→ Activity
Please print every record below exactly as it appears, but leave out the pictures.

→ Extracted information
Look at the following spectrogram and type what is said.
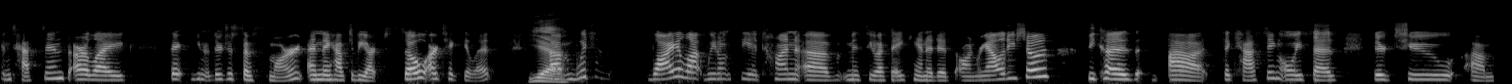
contestants are like, they, you know, they're just so smart and they have to be art- so articulate Yeah. um, which is why a lot we don't see a ton of Miss USA candidates on reality shows because uh, the casting always says they're too um,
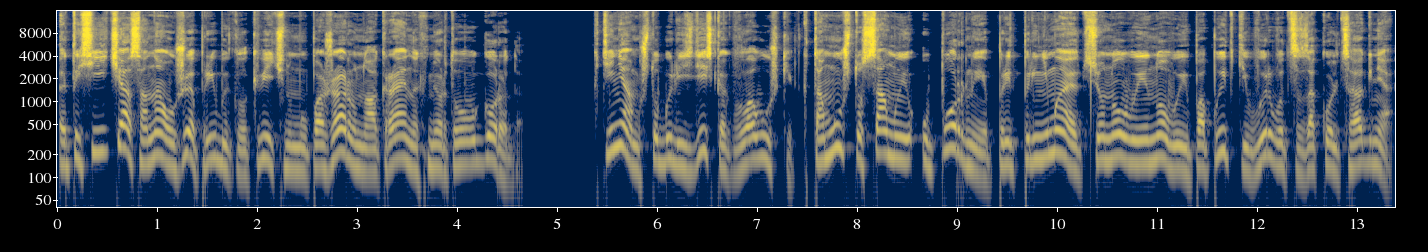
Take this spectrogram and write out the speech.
Это сейчас она уже привыкла к вечному пожару на окраинах мертвого города. К теням, что были здесь как в ловушке, к тому, что самые упорные предпринимают все новые и новые попытки вырваться за кольца огня.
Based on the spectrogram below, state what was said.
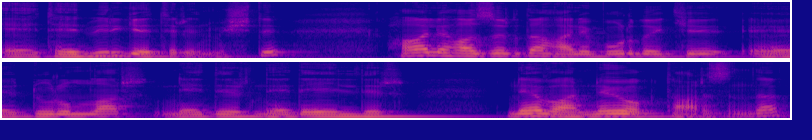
e, tedbir getirilmişti. Hali hazırda hani buradaki e, durumlar nedir ne değildir ne var ne yok tarzında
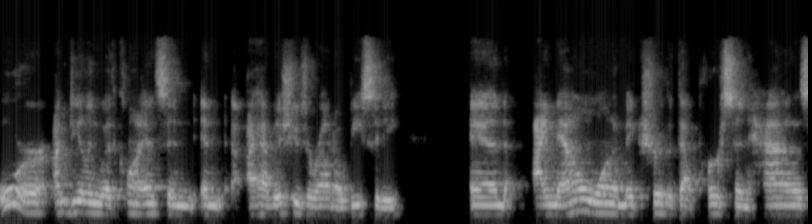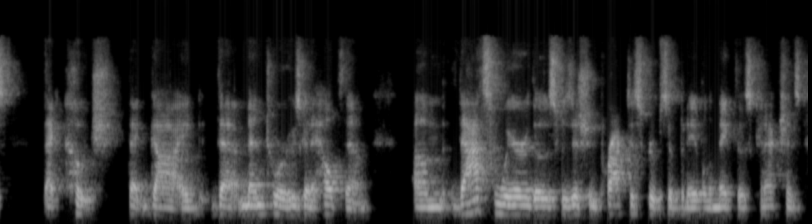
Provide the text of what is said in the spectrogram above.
Or I'm dealing with clients and, and I have issues around obesity. And I now want to make sure that that person has that coach, that guide, that mentor who's going to help them um, that's where those physician practice groups have been able to make those connections.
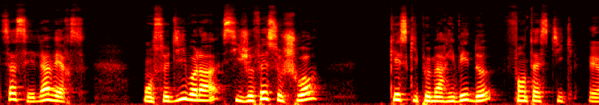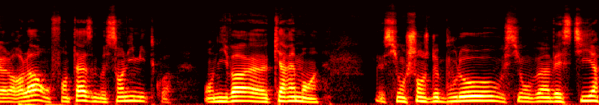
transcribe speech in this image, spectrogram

→ Task answer
Look at the following spectrogram and type what is said.
contestants are like, they, you know, they're just so smart and they have to be art- so articulate Yeah. um, which is why a lot we don't see a ton of Miss USA candidates on reality shows because uh, the casting always says they're too um,
Take this spectrogram and write out the speech.
Это сейчас она уже привыкла к вечному пожару на окраинах мертвого города. К теням, что были здесь как в ловушке, к тому, что самые упорные предпринимают все новые и новые попытки вырваться за кольца огня.
Based on the spectrogram below, state what was said.
e, tedbir getirilmişti. Hali hazırda hani buradaki e, durumlar nedir ne değildir ne var ne yok tarzında
Provide the text of what is said in the spectrogram above.
Or I'm dealing with clients and, and I have issues around obesity. And I now want to make sure that that person has that coach, that guide, that mentor who's going to help them um, that's where those physician practice groups have been able to make those connections.
transcribe speech in this image, spectrogram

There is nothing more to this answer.